Au Revoir

Your ever loving boy Bert xxx xxxxx

P.S. 30 Nov. Sorry have not been able to post this letter before, we are on our way to Germany now and are near Bavai about 5 kilos from the Belgian border.

 

Last Shots

Colonel W.N. Nicholson,

Suffolk Regiment, Staff Officer attached,

1st Highland Division.

The Armistice was timed to commence at 11 a.m. on 11 November and till that hour there was heavy firing from the German lines. A German machine-gun remained in action the whole morning opposite our lines. Just before 11 a.m., a thousand rounds were fired from it in a practically ceaseless burst.

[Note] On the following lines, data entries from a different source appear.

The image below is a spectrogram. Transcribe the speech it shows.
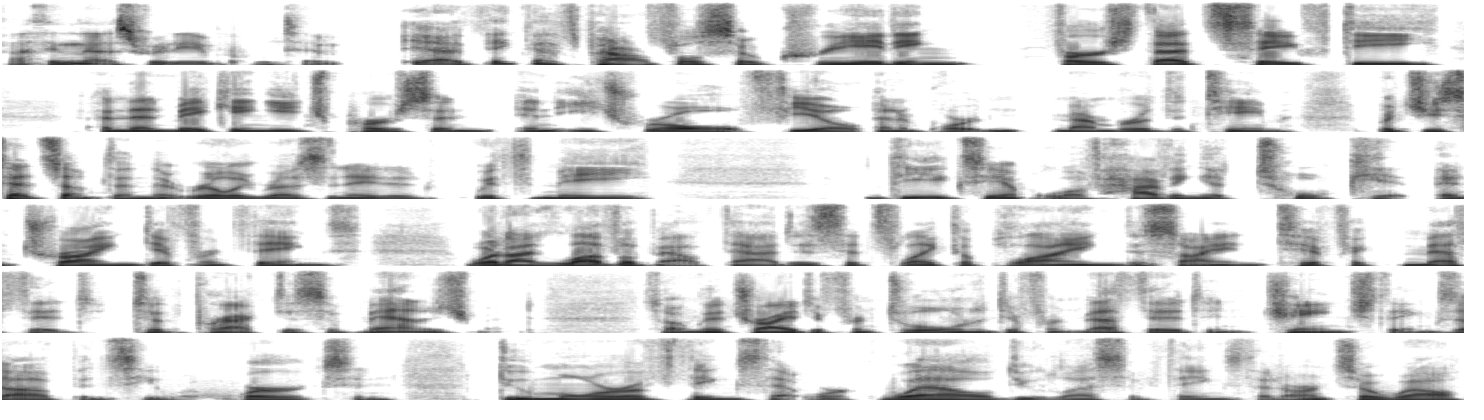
I think that's really important. Yeah, I think that's powerful. So creating first that safety and then making each person in each role feel an important member of the team. But you said something that really resonated with me the example of having a toolkit and trying different things. What I love about that is it's like applying the scientific method to the practice of management. So I'm going to try a different tool and a different method and change things up and see what works and do more of things that work well, do less of things that aren't so well,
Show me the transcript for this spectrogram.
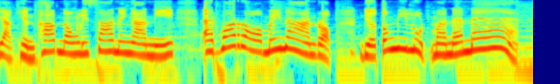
อยากเห็นภาพน้องลิซ่าในงานนี้ แอดว่ารอไม่นานหรอก เดี๋ยวต้องมีหลุดมาแน่ ๆ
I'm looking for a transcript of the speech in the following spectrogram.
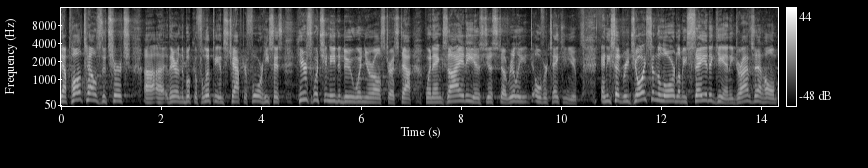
Now, Paul tells the church uh, uh, there in the book of Philippians, chapter 4, he says, Here's what you need to do when you're all stressed out, when anxiety is just uh, really overtaking you. And he said, Rejoice in the Lord. Let me say it again. He drives that home.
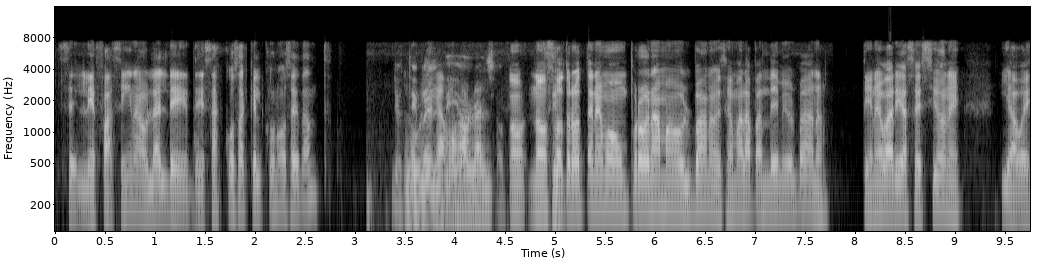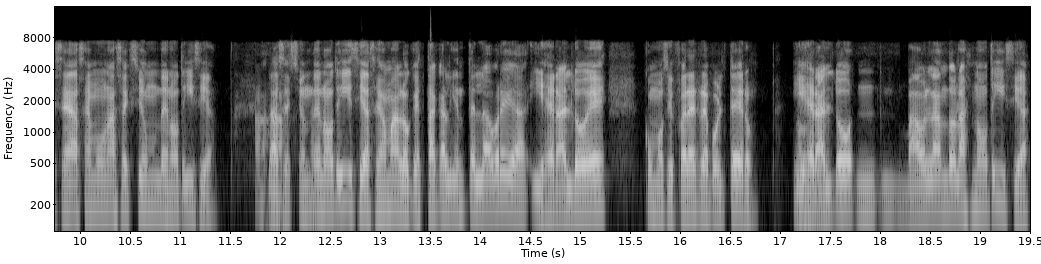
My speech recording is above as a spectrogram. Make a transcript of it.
se, le fascina hablar de, esas cosas que él conoce tanto. Yo estoy obligamos a hablar. nosotros tenemos un programa urbano que se llama La Pandemia Urbana. Tiene varias sesiones y a veces hacemos una sección de noticias. La sección de noticias se llama Lo que está caliente en la brea y Gerardo es como si fuera el reportero. Y Geraldo Gerardo va hablando las noticias,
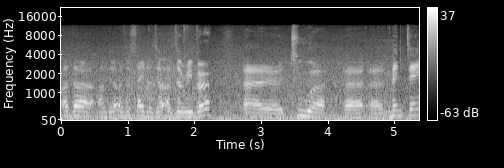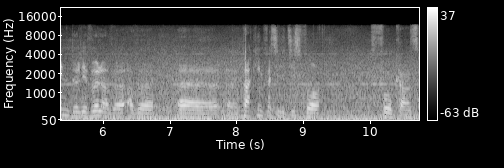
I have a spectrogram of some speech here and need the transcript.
other on the other side of the, of the river. uh, to uh, uh, uh, maintain the level of, uh, of uh, uh, uh, parking facilities for for cars.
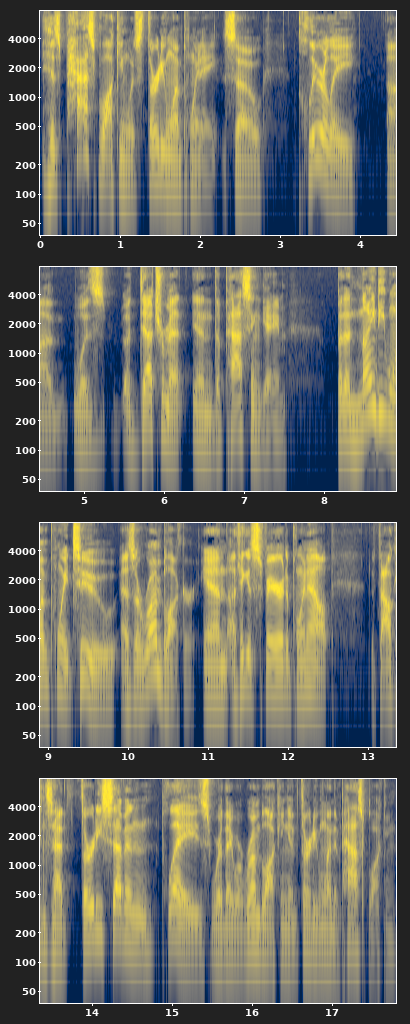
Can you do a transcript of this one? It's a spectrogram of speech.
His pass blocking was 31.8. So clearly uh, was a detriment in the passing game, but a 91.2 as a run blocker. And I think it's fair to point out the Falcons had 37 plays where they were run blocking and 31 in pass blocking.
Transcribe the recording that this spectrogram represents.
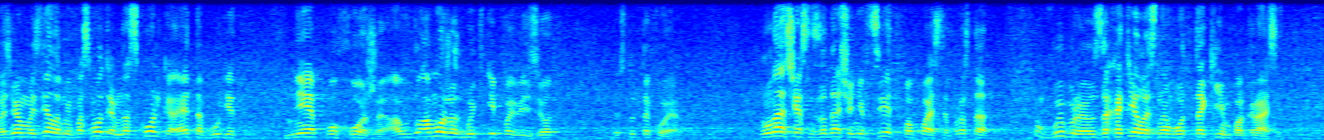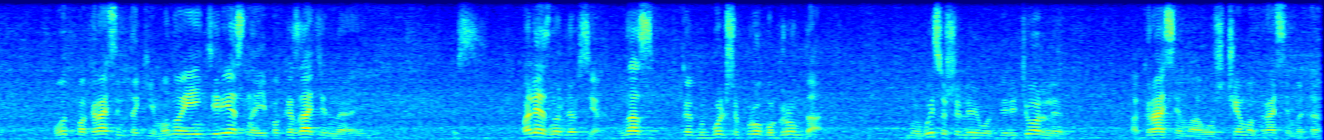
возьмем и сделаем и посмотрим, насколько это будет не похоже. А, а может быть и повезет. То есть тут такое. Ну, у нас сейчас задача не в цвет попасть, а просто ну, выбор, захотелось нам вот таким покрасить. Вот покрасим таким. Оно и интересно, и показательно, и полезно для всех. У нас как бы больше проба грунта. Мы высушили его, перетерли, окрасим, а уж чем окрасим, это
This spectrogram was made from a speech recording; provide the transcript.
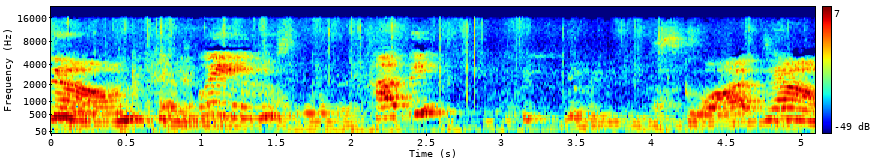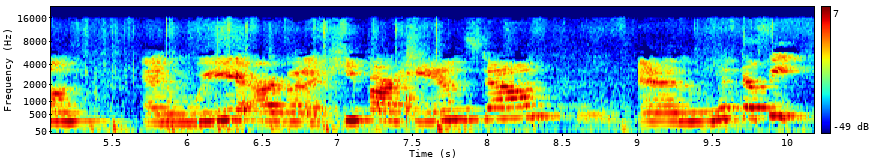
down, Wait, Just a little bit. happy? Squat down, and we are going to keep our hands down and lift our feet.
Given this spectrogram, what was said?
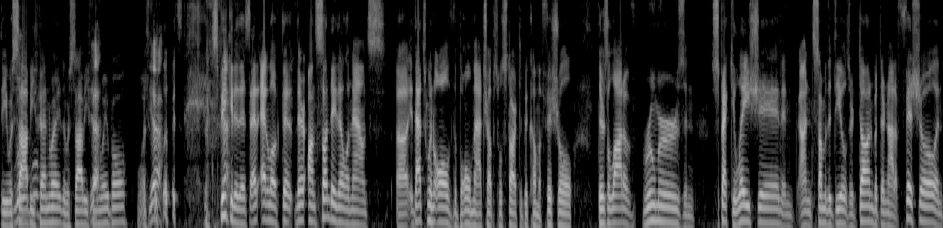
The Wasabi Louisville? Fenway, the Wasabi Yeah. Fenway Bowl. What, Yeah. Speaking of this, and, and look, they're, they're on Sunday. They'll announce. Uh, that's when all of the bowl matchups will start to become official. There's a lot of rumors and speculation, and on some of the deals are done, but they're not official, and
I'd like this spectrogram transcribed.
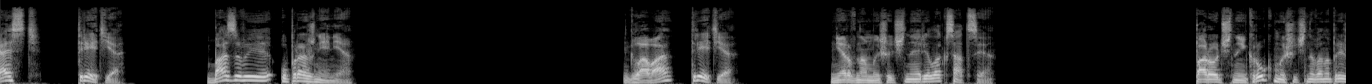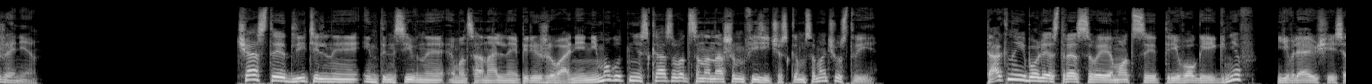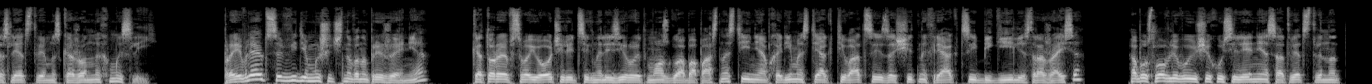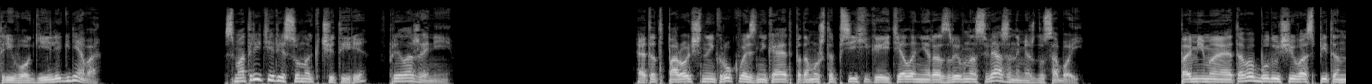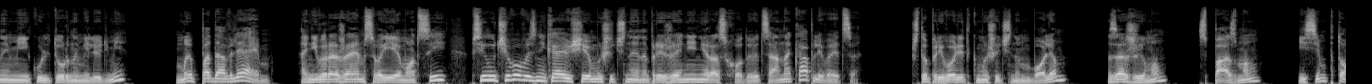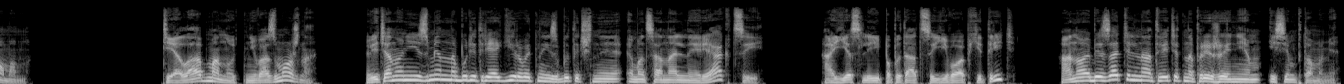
Часть третья. Базовые упражнения. Глава третья. Нервно-мышечная релаксация. Порочный круг мышечного напряжения. Частые длительные интенсивные эмоциональные переживания не могут не сказываться на нашем физическом самочувствии. Так наиболее стрессовые эмоции тревога и гнев, являющиеся следствием искаженных мыслей, проявляются в виде мышечного напряжения, которое в свою очередь сигнализирует мозгу об опасности и необходимости активации защитных реакций «беги» или «сражайся», обусловливающих усиление, соответственно, тревоги или гнева. Смотрите рисунок 4 в приложении. Этот порочный круг возникает потому, что психика и тело неразрывно связаны между собой. Помимо этого, будучи воспитанными и культурными людьми, мы подавляем, а не выражаем свои эмоции, в силу чего возникающее мышечное напряжение не расходуется, а накапливается, что приводит к мышечным болям, зажимам, спазмам и симптомам. Тело обмануть невозможно, ведь оно неизменно будет реагировать на избыточные эмоциональные реакции, а если и попытаться его обхитрить, оно обязательно ответит напряжением и симптомами.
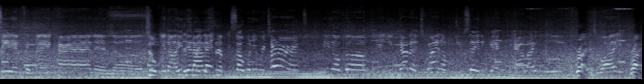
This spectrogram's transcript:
sin from mankind, and uh, So, you know, he did all that. simple. So when he returns, he's gonna come, and you gotta explain him. You say he got kind of like wood, Right. It's white, Right.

At five minutes to eleven the machine-gunner got up, took off his hat to us, and walked away. At II a.m., there came great cheering from the German lines; and the village church bells rang. But on our side there were only a few shouts. I had heard more for a rum ration. The match was over; it had been a damned bad game.

 

Armistice

Corporal O.W. Flowers,

Motor Transport Section,

Army Service Corps.

I was with the 8-inch Howitzers and we got to the point when we were too slow. The troops was going pretty quickly following after the Germans and we couldn't keep up, so it was left to the field guns to finish it and we pulled out into fields on the roadside near Lille, between Roubaix and Tourcoing. When we heard the Armistice was signed we thought we'd have a bit of fun. There was a lot of small dumps about, ammunition and Verey lights, so we set them alight — firing shots into them, and then of course you only wanted one to go up and all the rest went. We had a real Guy Fawkes. The officers never interfered, but a bit later I was with the lads round the lorries and we was all jostling together, talking, having a bit of sport because all work had finished, and the officer came across to me. He says, 'Flowers, I want to have a word with you.' I thought it was about this stuff we'd blown up. He said, 'Come across to my office' and he linked me — and that struck such a note in my head, because I was only a corporal and there was this officer linking me with his arm!

 

Bibliography:

Lyn Mcdonald, 1914-1918: Voices & Images of the Great War, Joseph, 1988